"What goes on in the person's bedroom is not our business," said parish member Carol Bustine, 68. "I completely disagree with the decision. Why are we judging? He's teaching the religion. He's doing God's work."
Nicholas Coppola, 47, of Oceanside, was removed from his public ministries in January. He had assisted at Mass, taught a fifth-grade religion class and visited the sick.
"To remove me from expressing my love for the community in deeds really stops me from living my faith," Coppola said in an interview after Sunday's Mass, which he continues to attend.
Parishioner Frances Mulqueen said she doesn't know Coppola well, but "felt terrible" about his firing.
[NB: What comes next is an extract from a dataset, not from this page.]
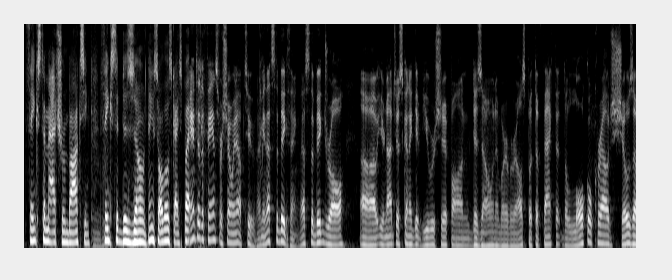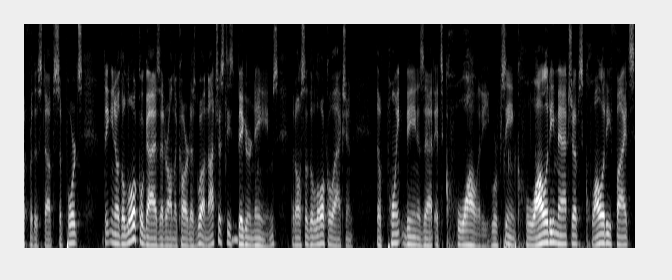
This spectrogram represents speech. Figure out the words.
thanks to Matchroom Boxing, mm-hmm. thanks to DAZN, thanks to all those guys. But and to the fans for showing up too. I mean, that's the big thing. That's the big draw. Uh, you're not just going to get viewership on DAZN and wherever else, but the fact that the local crowd shows up for this stuff, supports the you know the local guys that are on the card as well, not just these bigger names, but also the local action. The point being is that it's quality. We're seeing quality matchups, quality fights.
"It's wrong," said Mulqueen, 57, of Oceanside. "It's our parish. Why can't we rule on it? And I'm sure the majority of people would reinstate this man."
Coppola said he was greeted by nearly a dozen parishioners at the morning service, two of whom cried about his removal. He was called to the office of the parish priest, the Rev. Nicholas Lombardi, after a Mass on Jan. 21, Martin Luther King Jr. Day, Coppola said.
The priest told him the diocese had forwarded an anonymous letter stating that Coppola was gay and married, and demanding his removal from the ministries, Coppola said.
Lombardi did not return phone calls Sunday.
The Diocese of Rockville Centre has said Lombardi acted appropriately by removing from public ministry a person who was openly violating church teachings.
Coppola's husband, David Crespo, 47, of Oceanside, said the issue has taken a toll.
"It's been difficult, but we will continue to come to the church and support each other," he said. "We will be OK because in the end, we still have the church and God."
Coppola said the removal won't get him down.
"The bishop has the authority to remove me from public ministry, but he can't remove me from our community," he said. "We're leaving here with smiles on our faces."